In the decades bridging the middle of the second century A.D. with the middle of the third, the desert of Egypt transformed from an empty wasteland to a unique Christian community. Into the silence of the wilderness streamed men and women from the cities of North Africa, Asia Minor, and the Mediterranean basin. They came from varied backgrounds, but all sought the same thing―a hermit’s life of prayer and ascetic separation from worldly concerns.
Those concerns were many—and conflicted. The years of the emperor Diocletian saw, in 303, the last “great” state-sanctioned Roman persecution of Christians. By 313, Christianity in Egypt was legalized by Diocletian’s successor Constantine, and fast on its way to becoming not only culturally acceptable, but also culturally promoted.
Ironically, it was that promotion—not the former persecution—that galvanized the exodus of a few hermits into what became a major Christian movement. More and more seekers, disturbed by the compromises of church with state, felt the need to flee. And so they did—in the thousands. “The desert had become a city,” Athanasius would eventually write in his biography of Anthony, the great desert trendsetter. And so the desert had.
The “desert fathers and mothers,” as these men and women came to be called, would only be a footnote in Christian history though, if the initial pull to be hermits—individuals truly cut off from human connection for prayer—had won. Instead, in a movement that would come to shape Christian history, those who fled to the desert did not abandon community. In fact, even in the wilderness, community flourished. Beginning with informal clusters of hermits and solitaries coming together for the sharing of practical needs, prayer, and the occasional celebratory meal, small communities formed. These, as the seasons passed, became more organized, finding practices in community to support their individual journeys of prayer. As years rolled on, the desert monastics became a living legacy. Today, it is difficult to trace a Christian tradition that has not benefitted from their experience passed on through the centuries.
Individuals in Community

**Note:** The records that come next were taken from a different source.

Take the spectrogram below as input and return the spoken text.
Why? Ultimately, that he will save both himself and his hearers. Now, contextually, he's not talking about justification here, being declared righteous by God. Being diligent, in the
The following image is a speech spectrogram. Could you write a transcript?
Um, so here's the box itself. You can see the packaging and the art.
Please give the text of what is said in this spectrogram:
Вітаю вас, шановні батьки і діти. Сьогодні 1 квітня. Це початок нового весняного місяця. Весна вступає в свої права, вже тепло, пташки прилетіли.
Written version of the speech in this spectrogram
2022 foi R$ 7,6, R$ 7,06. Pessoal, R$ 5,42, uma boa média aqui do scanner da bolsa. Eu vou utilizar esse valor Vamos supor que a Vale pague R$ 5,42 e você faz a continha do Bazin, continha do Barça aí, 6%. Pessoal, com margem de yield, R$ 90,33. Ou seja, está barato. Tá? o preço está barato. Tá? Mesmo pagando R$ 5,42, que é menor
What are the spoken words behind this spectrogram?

The desert fathers and mothers are the starkest example I can think of to illustrate a principle quietly at work in our own churches. It is this: our individual spiritual lives need community, and our communities need robust, vibrant, individual Christians. A great part of an effective leader’s contribution is learning how to promote the growth of both at the expense of neither.

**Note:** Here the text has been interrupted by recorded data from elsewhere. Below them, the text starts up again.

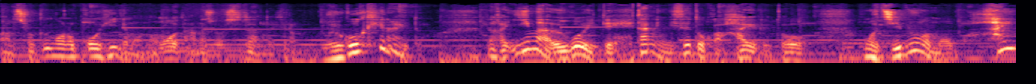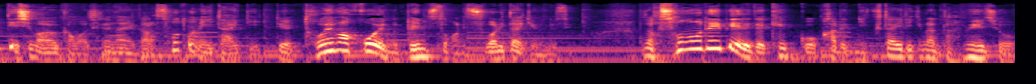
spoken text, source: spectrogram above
あの食後のコーヒーでも飲もうって話をしてたんだけど動けないと。だから今動いて下手に店とか入るともう自分はもう吐いてしまうかもしれないから外にいたいって言って富山公園のベンチとかに座りたいって言うんですよ。だからそのレベルで結構彼肉体的なダメージを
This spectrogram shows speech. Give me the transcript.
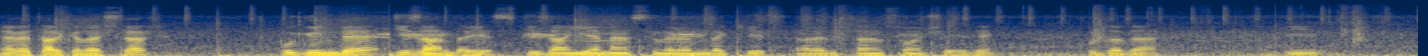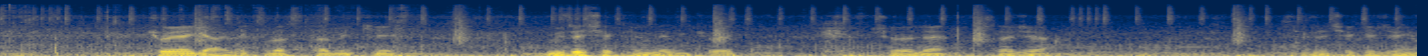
Evet arkadaşlar. Bugün de Cizan'dayız. Cizan Yemen sınırındaki Arabistan'ın son şehri. Burada da bir köye geldik. Burası tabii ki müze şeklinde bir köy. Şöyle kısaca size çekeceğim.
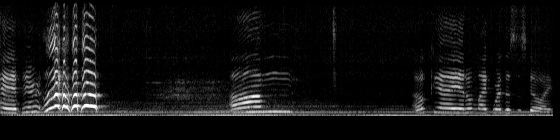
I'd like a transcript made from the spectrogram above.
okay, apparently. um. Okay, I don't like where this is going.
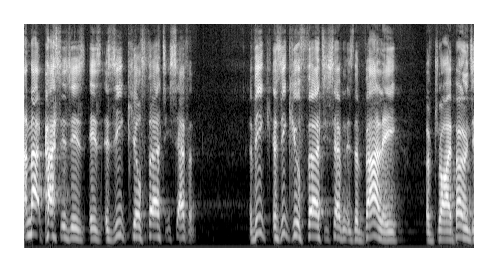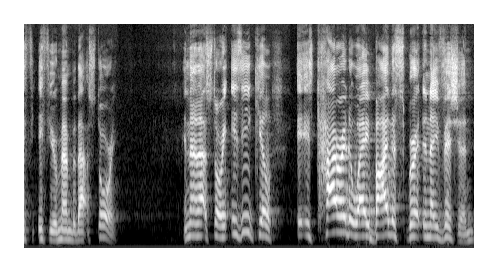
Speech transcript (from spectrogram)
And that passage is, is Ezekiel 37. Ezekiel 37 is the valley of dry bones, if, if you remember that story. And then that story, Ezekiel is carried away by the Spirit in a vision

Pastors and group leaders typically gravitate toward one option or the other. They either encourage and support the growth of personally vibrant, devotionally grounded individuals who cluster from time to time into loose groupings called “church,” or skew to the opposite pole, and create communities that scurry like ants, yet do little to promote a deep and personal spiritual life for their members once the frenzy ceases. (After reading that, take a moment to ponder which type of leader you are.)
Spiritual health, like so many truths of ministry, is found in the balance. There is nothing that can replace a personal and growing devotional life with God—a life of daily prayer and rhythm, of nurturing the profound inner secret of one’s faith in Jesus. To downplay this individual life and relationship means spiritual disaster for any of us, for we can only live Christ’s life when it is becoming our life, incapable of being truly described to another, so personal it is, so rooted in that place in our soul that is beyond language.